Interview with Artist Hive artist: Benitta
Sophie Blackshaw | On 05, Oct 2013
Google her name and it won’t be long before you uncover a small assemblage of both hand-drawn and digitally-produced portraits depicting the faces of real people, each one differentiated by either gender or generation, or both.
And that’s not all you’ll find. Indeed, it would be hard to locate an artist who hasn’t dabbled in a variety of artistic genres, but maintaining at least three – even after losing two years of work and 20 years of equipment in a devastating flood – is something that artist Benitta has accomplished and something we believe should be celebrated.
Read our interview with Benitta below and find out about her third, and arguably most intriguing talent (it involves TV), and how she coped with the Brisbane flood.
CD: Describe yourself as a person and an artist in one sentence
B: Self-taught artist who loves being creative.
CD:Â We read on your website that you work a variety of mediums: does any one in particular take your preference and why?
B: I have always had a soft spot for pastel â€“ I got my first set when I was eight. I love that pastel is a vibrant medium with great luminosity and richness of colour that no other medium has.
CD:Â Can you elaborate on the kind of set designs you do freelancing for creative production companies?
B: I produce freehand sketches, scaled designs, plans and isometric drawings in consultation with the creative director of Pen2stage (http://pen2stage.com).Â The work varies from creating a set from elements provided to hand drawing scenes (in adobe illustrator). The files are then sent to be printed and constructed.
I have also just finished creating characters (Princesses, and the seven dwarves) for Cinderella and Prince Charmingâ€™s wedding stage production.

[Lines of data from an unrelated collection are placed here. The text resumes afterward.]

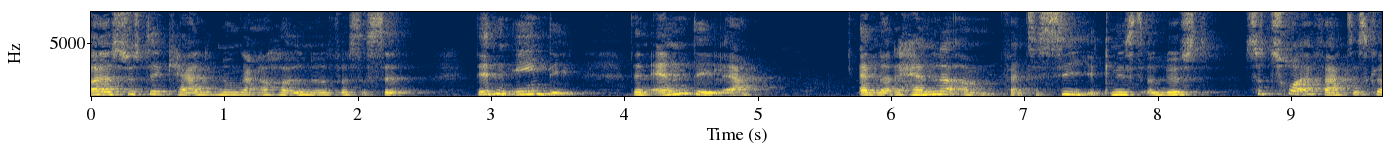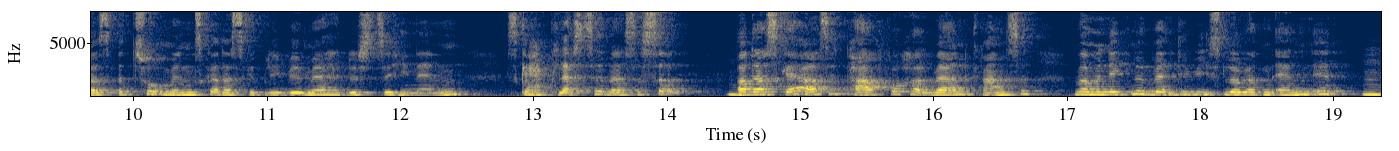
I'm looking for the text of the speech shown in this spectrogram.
Og jeg synes, det er kærligt nogle gange at holde noget for sig selv. Det er den ene del. Den anden del er, at når det handler om fantasi, gnist og lyst, så tror jeg faktisk også, at to mennesker, der skal blive ved med at have lyst til hinanden, skal have plads til at være sig selv. Mm. Og der skal også et parforhold være en grænse, hvor man ikke nødvendigvis lukker den anden ind. Mm.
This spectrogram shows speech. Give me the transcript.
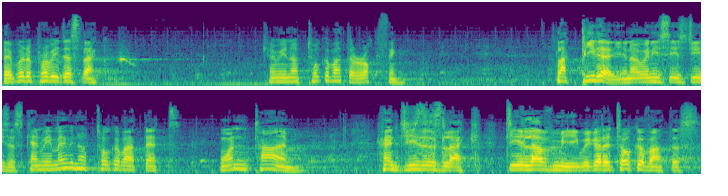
they would have probably just like, can we not talk about the rock thing? Like Peter, you know, when he sees Jesus, can we maybe not talk about that one time? And Jesus like, Do you love me? We've got to talk about this.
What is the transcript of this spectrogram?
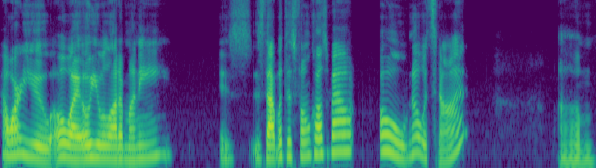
How are you? Oh, I owe you a lot of money. Is is that what this phone call's about? Oh, no, it's not. Um,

Costumes will be created from these character designs. I will also be creating the sets for this product.
The set designs/characters are used in family shows for Asia and the UAE (United Arab Emirates) market.
CD:Â What is it about all the work you do that you love?
B: I love the variety of work I do. No two days are the same. I could be working on a portrait painting one day, then the next hand drawing a set design.
CD:Â What draws you to doing portraits?
B: Initially when I was younger (12 or 13) I started drawing portraits to develop my skill in drawing realism.Â I would also go to art galleries and see works by Renoir and be inspired by his portrait work.Â I also find people fascinating and love to capture a moment in time.
CD: What kept you inspired and motivated to keep going as an artist even after your works were lost in the Brisbane floods?
B: At the time of the floods I had two years of work at my place getting ready for a solo exhibition. I was devastated and thought how can I restart Â again (not only was it two years of work it was 20+ years of reference material and art supplies) but a friend reminded me that a flood can take away your art but it canâ€™t take away your talent to create more.
I also get inspired from many sources in particular my parents, friends and people who are passionate about what they do (not necessarily in the creative field). I also surround myself with creative people (photographers, singers/songwriters, musicians and other artists) and feed Â off their energy!
CD: What are your thoughts on Brisbane as a place for artists – is it a nurturing atmosphere?
B: Brisbane art scene is alive and well and there are many places for artist to have their work seen. Organisations such as Artist Hive is a great way for artists to get their art out there, meet other artists, and collaborate.
CD: Do you have any kind of mental picture as to where you’d like to be in five years time?
B: My main goal in the next few years are to have a solo exhibition overseas (UK) and to get into art licensing.